- _Exercise details_:
Drop the pictures, then extract the listing word for word.
□ □ □ □
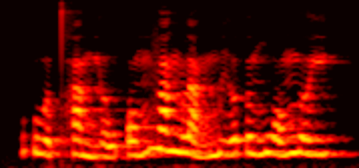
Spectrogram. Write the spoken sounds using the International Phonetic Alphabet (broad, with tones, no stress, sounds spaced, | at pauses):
ʔ u˨˩ ə̯ t̪ʰ a˨˩ ŋ j ə˨˩˨ w ʔ ɔ˨˩˦ m v a˧ ŋ l a˨˩˨ ŋ m i˨˩˦ ə̯ ʔ ə˨˩˦ ŋ w ɔ˨˩˦ ŋ ə˧ j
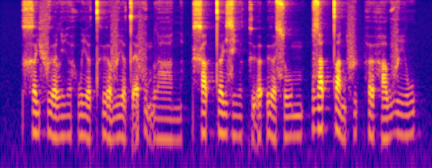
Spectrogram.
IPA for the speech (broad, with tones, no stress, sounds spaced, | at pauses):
x ə˧ j f ɨ˧˩ ə̯ l i̤˨˩ ə̯ h w i˧˩ ə̯ t̪ʰ ɨ˧˩ ə̯ v i˧˩ ə̯ t̪ ɛ̰˧˥ f ṵ˧˨ m l a̤˨˩ n | x a˦˥ t̚ t̪ ə˧ j z i̤˨˩ ə̯ k ɨ̰˧˥ ə̯ ʔ ɨ˧˩ ə̯ s u˧ m | z a˦˥ t̚ t̪ a˧˩ n f i˦˥ p̚ h əː˧˩ h a˨˦ w v i˨˦ w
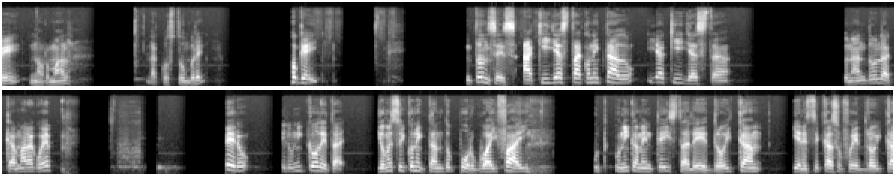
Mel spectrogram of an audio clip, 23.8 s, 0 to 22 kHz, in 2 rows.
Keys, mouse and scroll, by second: 1.3 Return.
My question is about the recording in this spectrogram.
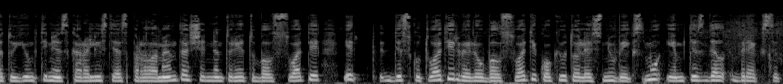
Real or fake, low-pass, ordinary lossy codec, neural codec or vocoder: fake; 19.8 kHz; MP3, 48 kbps; vocoder, 44.1 kHz, 128 mel bands, Pupu-Vocoder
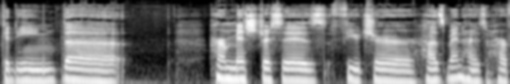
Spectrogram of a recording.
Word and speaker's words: Kadim: service to know Kadim, I think his name is pronounced Kadim, her mistress's future husband,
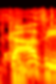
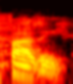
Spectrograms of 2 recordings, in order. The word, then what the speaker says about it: Ghazi: Well, Ghazi is the name she gave you. Ghazi, Yeah. okay. Not Fozzie. Not Fozzie Bear, Ghazi. And she pronounced it a little funny. It was she's obviously injured, but she was like, it was like Ghazi kind of thing.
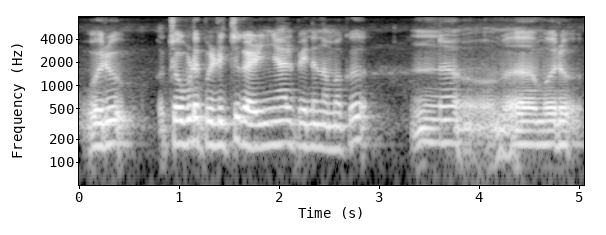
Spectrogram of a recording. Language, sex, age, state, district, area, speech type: Malayalam, female, 60+, Kerala, Kottayam, rural, spontaneous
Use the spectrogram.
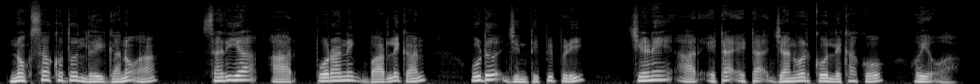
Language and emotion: Santali, neutral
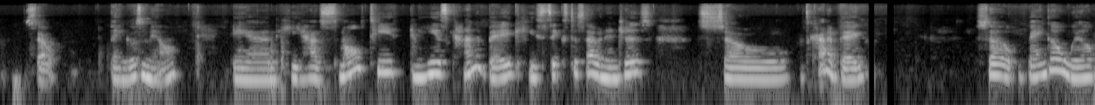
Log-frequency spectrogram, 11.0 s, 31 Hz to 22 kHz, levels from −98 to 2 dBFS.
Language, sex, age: English, female, 20-39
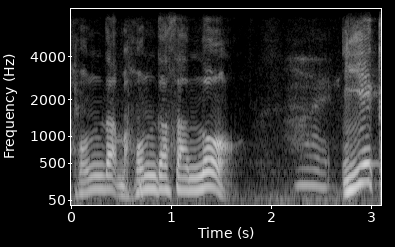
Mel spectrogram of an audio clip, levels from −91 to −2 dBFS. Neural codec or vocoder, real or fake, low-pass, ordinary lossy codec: none; real; 7.2 kHz; Opus, 32 kbps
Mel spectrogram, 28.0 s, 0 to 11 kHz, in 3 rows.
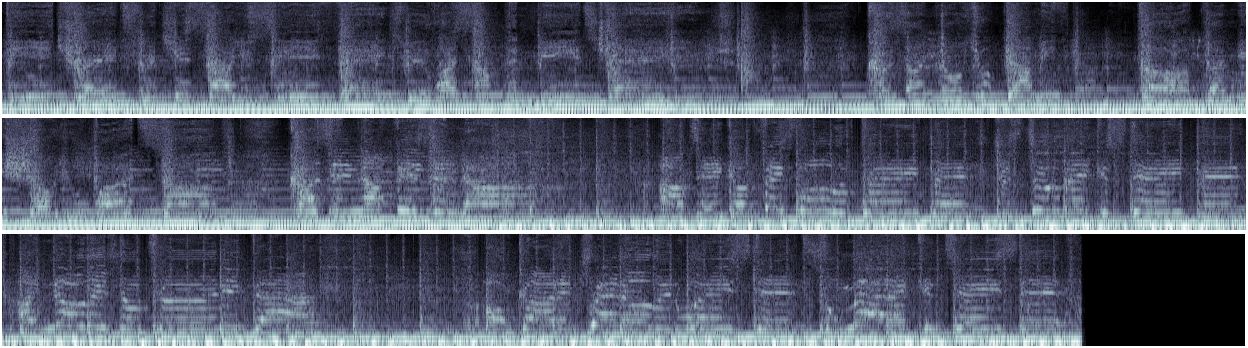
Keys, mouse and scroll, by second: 8.4 middle click, 12.6-14.4 middle drag, 16.3-18.5 drag, 18.7 middle click, 18.9-19.4 middle drag, 20.7 click.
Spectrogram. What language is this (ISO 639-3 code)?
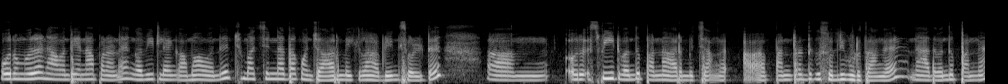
tam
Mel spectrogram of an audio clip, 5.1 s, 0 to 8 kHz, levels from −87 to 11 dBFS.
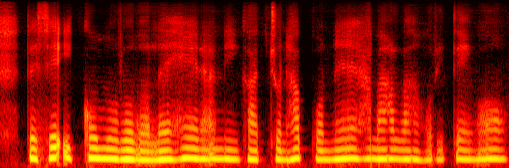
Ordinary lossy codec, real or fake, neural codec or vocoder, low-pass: none; fake; codec, 16 kHz, about 1 kbps, DyCAST, with the encoder's durations; none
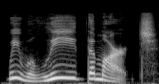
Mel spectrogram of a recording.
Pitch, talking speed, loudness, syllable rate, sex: 230 Hz, 190 wpm, -14 LUFS, 3.5 syllables/s, female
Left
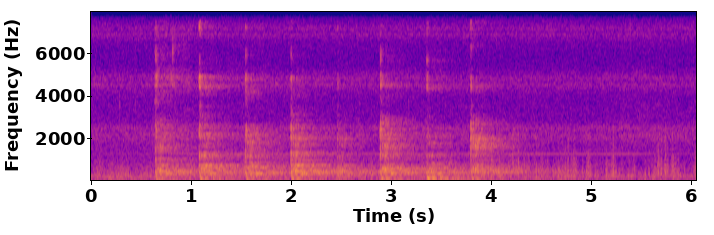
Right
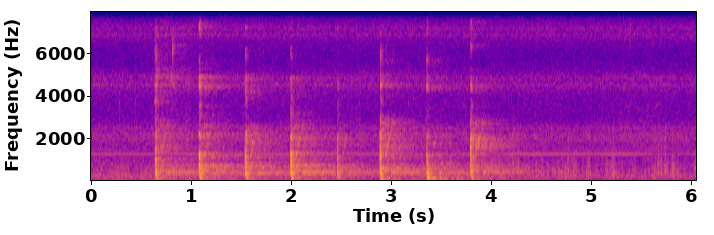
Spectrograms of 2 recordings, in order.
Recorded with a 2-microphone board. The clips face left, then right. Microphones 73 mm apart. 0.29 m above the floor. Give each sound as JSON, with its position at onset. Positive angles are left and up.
{"t": 0.6, "sound": "hammering", "side_deg": -70, "distance_m": 1.0}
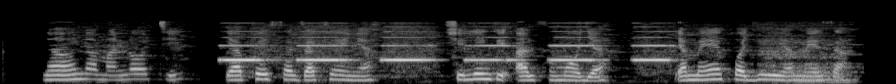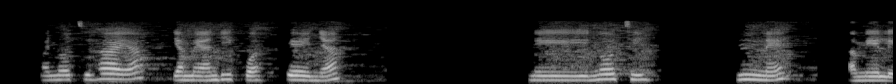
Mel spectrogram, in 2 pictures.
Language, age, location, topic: Swahili, 18-24, Mombasa, finance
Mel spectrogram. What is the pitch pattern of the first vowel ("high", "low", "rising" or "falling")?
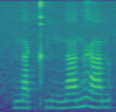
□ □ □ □
- _Solution to this task_:
Spectrogram. Write the spoken sounds using the International Phonetic Alphabet (broad, with tones, no stress, sounds spaced, | at pauses):
ʔ u˨˩ ə̯ t̪ʰ a˨˩ ŋ j ə˨˩˨ w ʔ ɔ˨˩˦ m v a˧ ŋ l a˨˩˨ ŋ m i˨˩˦ ə̯ ʔ ə˨˩˦ ŋ w ɔ˨˩˦ ŋ ə˧ j
Spectrogram.
IPA for the speech (broad, with tones, no stress, sounds spaced, | at pauses):
x ə˧ j f ɨ˧˩ ə̯ l i̤˨˩ ə̯ h w i˧˩ ə̯ t̪ʰ ɨ˧˩ ə̯ v i˧˩ ə̯ t̪ ɛ̰˧˥ f ṵ˧˨ m l a̤˨˩ n | x a˦˥ t̚ t̪ ə˧ j z i̤˨˩ ə̯ k ɨ̰˧˥ ə̯ ʔ ɨ˧˩ ə̯ s u˧ m | z a˦˥ t̚ t̪ a˧˩ n f i˦˥ p̚ h əː˧˩ h a˨˦ w v i˨˦ w
Mel spectrogram of an audio clip, 23.8 s, 0 to 22 kHz, in 2 rows.
Keys, mouse and scroll, by second: 1.3 Return.
My question is about the recording in this spectrogram.
Real or fake, low-pass, ordinary lossy codec, neural codec or vocoder: fake; 19.8 kHz; MP3, 48 kbps; vocoder, 44.1 kHz, 128 mel bands, Pupu-Vocoder
Spectrogram of a recording.
Word and speaker's words: Kadim: service to know Kadim, I think his name is pronounced Kadim, her mistress's future husband,
Spectrograms of 2 recordings, in order. The word, then what the speaker says about it: Ghazi: Well, Ghazi is the name she gave you. Ghazi, Yeah. okay. Not Fozzie. Not Fozzie Bear, Ghazi. And she pronounced it a little funny. It was she's obviously injured, but she was like, it was like Ghazi kind of thing.
Spectrogram of a recording. Language, sex, age, state, district, area, speech type: Malayalam, female, 60+, Kerala, Kottayam, rural, spontaneous
Use the spectrogram.
Language and emotion: Santali, neutral
Log-frequency spectrogram, 11.0 s, 31 Hz to 22 kHz, levels from −98 to 2 dBFS.
Language, sex, age: English, female, 20-39
Mel spectrogram of an audio clip, levels from −91 to −2 dBFS. Neural codec or vocoder, real or fake, low-pass, ordinary lossy codec: none; real; 7.2 kHz; Opus, 32 kbps
Mel spectrogram, 28.0 s, 0 to 11 kHz, in 3 rows.
Keys, mouse and scroll, by second: 8.4 middle click, 12.6-14.4 middle drag, 16.3-18.5 drag, 18.7 middle click, 18.9-19.4 middle drag, 20.7 click.
Spectrogram. What language is this (ISO 639-3 code)?
tam
Mel spectrogram of an audio clip, 5.1 s, 0 to 8 kHz, levels from −87 to 11 dBFS.
Ordinary lossy codec, real or fake, neural codec or vocoder, low-pass: none; fake; codec, 16 kHz, about 1 kbps, DyCAST, with the encoder's durations; none
Mel spectrogram of a recording.
Pitch, talking speed, loudness, syllable rate, sex: 230 Hz, 190 wpm, -14 LUFS, 3.5 syllables/s, female
Left
Right
Spectrograms of 2 recordings, in order.
Recorded with a 2-microphone board. The clips face left, then right. Microphones 73 mm apart. 0.29 m above the floor. Give each sound as JSON, with its position at onset. Positive angles are left and up.
{"t": 0.6, "sound": "hammering", "side_deg": -70, "distance_m": 1.0}
Mel spectrogram, in 2 pictures.
Language, age, location, topic: Swahili, 18-24, Mombasa, finance
Mel spectrogram. What is the pitch pattern of the first vowel ("high", "low", "rising" or "falling")?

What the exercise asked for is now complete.